(Input material Opens)

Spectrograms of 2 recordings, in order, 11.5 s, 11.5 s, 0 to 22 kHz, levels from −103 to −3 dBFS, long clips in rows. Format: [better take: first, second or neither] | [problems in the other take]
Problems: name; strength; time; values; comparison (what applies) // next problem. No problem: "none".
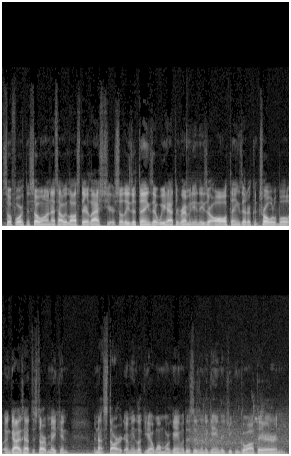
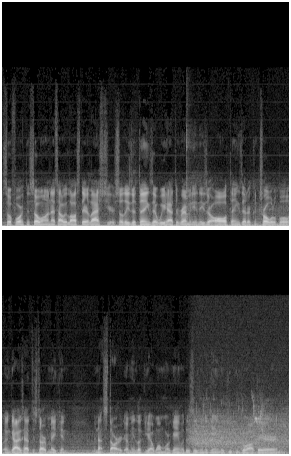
first | traffic noise; loud; throughout; 9 dB below the speech; faint in the first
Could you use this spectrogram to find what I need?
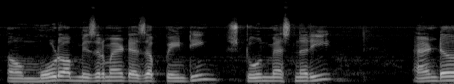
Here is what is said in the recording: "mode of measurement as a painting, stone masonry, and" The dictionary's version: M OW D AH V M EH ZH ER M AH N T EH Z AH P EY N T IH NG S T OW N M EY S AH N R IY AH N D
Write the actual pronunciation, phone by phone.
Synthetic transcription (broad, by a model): M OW D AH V M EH Z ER M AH N T EH Z AH P EY N T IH NG S T OW N M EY S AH R IY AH N D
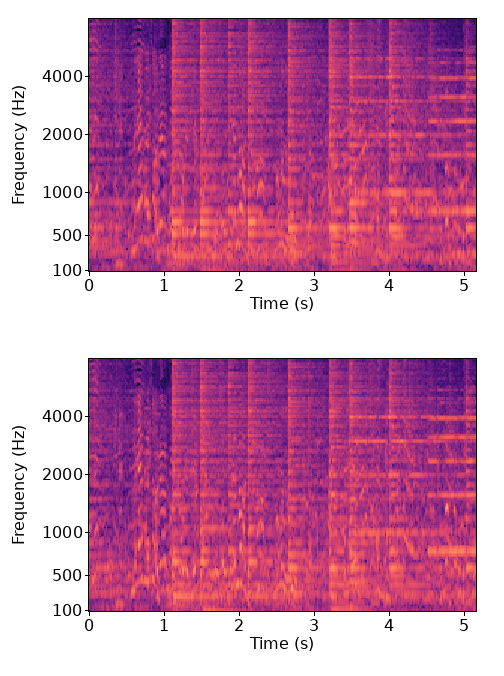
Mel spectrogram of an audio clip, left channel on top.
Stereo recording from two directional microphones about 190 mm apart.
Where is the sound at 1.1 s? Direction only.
Centre (ahead or behind).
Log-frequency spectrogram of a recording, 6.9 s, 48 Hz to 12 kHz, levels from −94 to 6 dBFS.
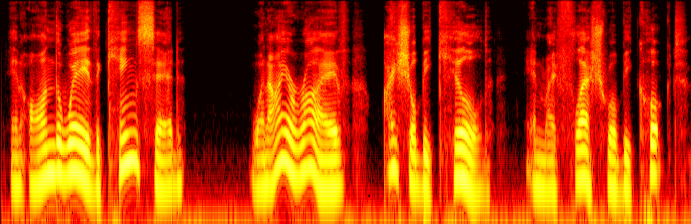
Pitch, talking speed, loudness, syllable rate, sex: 140 Hz, 175 wpm, -17 LUFS, 4.4 syllables/s, male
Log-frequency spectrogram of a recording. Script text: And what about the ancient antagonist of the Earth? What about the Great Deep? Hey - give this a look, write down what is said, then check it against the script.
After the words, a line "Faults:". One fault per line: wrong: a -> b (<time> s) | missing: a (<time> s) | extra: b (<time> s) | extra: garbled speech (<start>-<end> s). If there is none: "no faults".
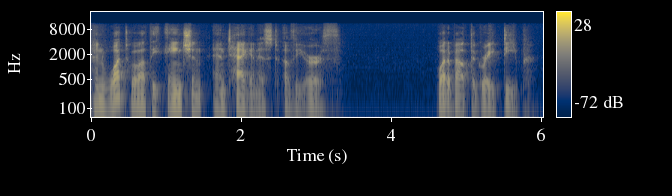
And what about the ancient antagonist of the Earth? What about the Great Deep?
Faults:
no faults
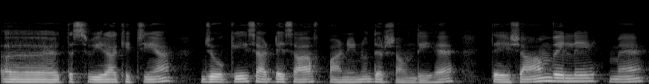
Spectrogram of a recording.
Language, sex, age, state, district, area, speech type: Punjabi, male, 18-30, Punjab, Jalandhar, urban, spontaneous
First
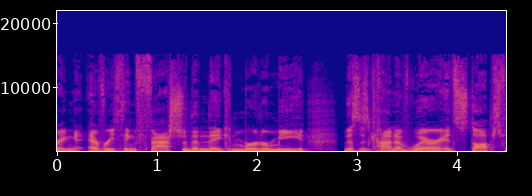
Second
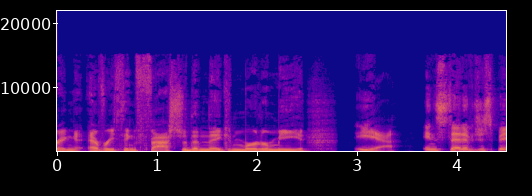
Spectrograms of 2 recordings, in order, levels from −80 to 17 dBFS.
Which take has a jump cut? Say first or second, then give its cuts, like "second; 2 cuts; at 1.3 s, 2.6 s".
first; 1 cut; at 2.9 s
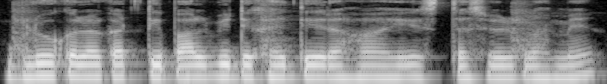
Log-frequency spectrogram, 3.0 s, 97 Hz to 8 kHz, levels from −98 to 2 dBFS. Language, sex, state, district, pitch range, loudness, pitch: Hindi, male, Arunachal Pradesh, Longding, 130-140 Hz, -16 LUFS, 135 Hz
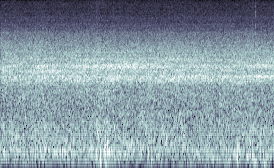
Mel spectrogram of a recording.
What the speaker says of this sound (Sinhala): අපි ආවේ මෙන්න මේ කියන දිය කැරැල්ල බලන්ඩ.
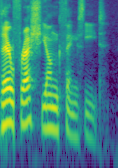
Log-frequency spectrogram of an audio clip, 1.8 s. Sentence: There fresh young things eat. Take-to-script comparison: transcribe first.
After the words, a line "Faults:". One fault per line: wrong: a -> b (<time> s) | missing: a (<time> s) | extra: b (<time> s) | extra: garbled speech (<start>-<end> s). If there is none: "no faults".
There fresh young things eat.
Faults:
no faults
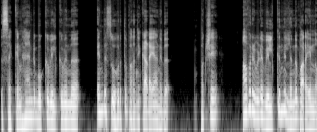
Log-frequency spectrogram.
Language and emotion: Malayalam, sad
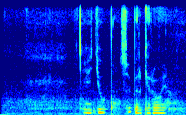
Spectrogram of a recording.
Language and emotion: Russian, sad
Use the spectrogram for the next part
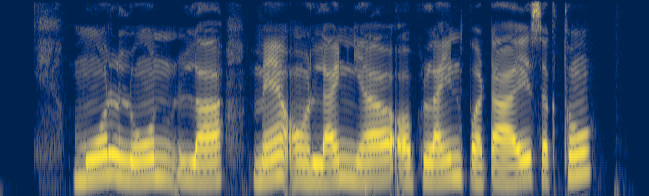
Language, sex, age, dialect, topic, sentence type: Chhattisgarhi, male, 51-55, Eastern, banking, question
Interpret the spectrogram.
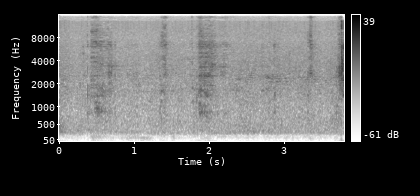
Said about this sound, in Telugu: బొంబాయి రవ్వ అనేది ముందుగా వేయించుకుంటామండి రవ్వ కేసరి కోసం దూరగా వేయించుకుని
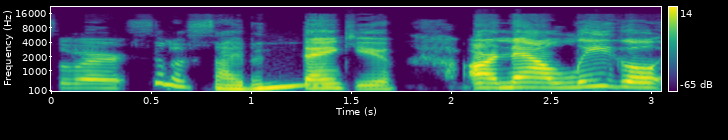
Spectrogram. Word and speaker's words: psilocybin: Psychedelics like psilocybin, pronounce the word. Psilocybin.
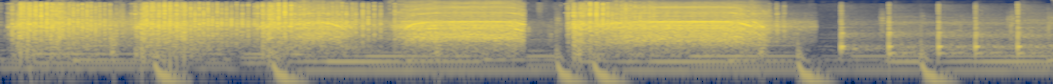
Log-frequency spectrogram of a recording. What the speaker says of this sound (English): From here, unbolt the rods.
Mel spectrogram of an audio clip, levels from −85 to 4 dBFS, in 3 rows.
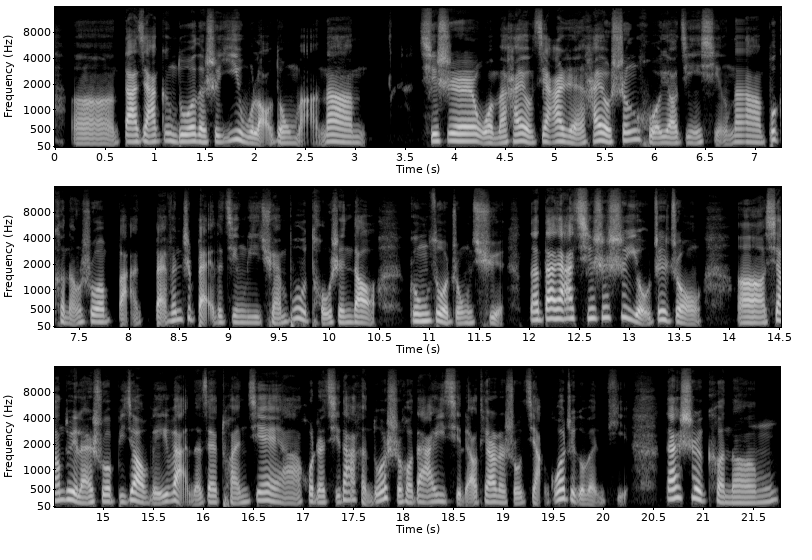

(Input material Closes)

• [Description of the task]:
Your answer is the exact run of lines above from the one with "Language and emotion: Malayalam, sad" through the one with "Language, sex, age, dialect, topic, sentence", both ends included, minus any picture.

• [Answer area]:
Language and emotion: Malayalam, sad
Spectrogram of a recording.
Language and emotion: Russian, sad
Use the spectrogram for the next part
Language, sex, age, dialect, topic, sentence type: Chhattisgarhi, male, 51-55, Eastern, banking, question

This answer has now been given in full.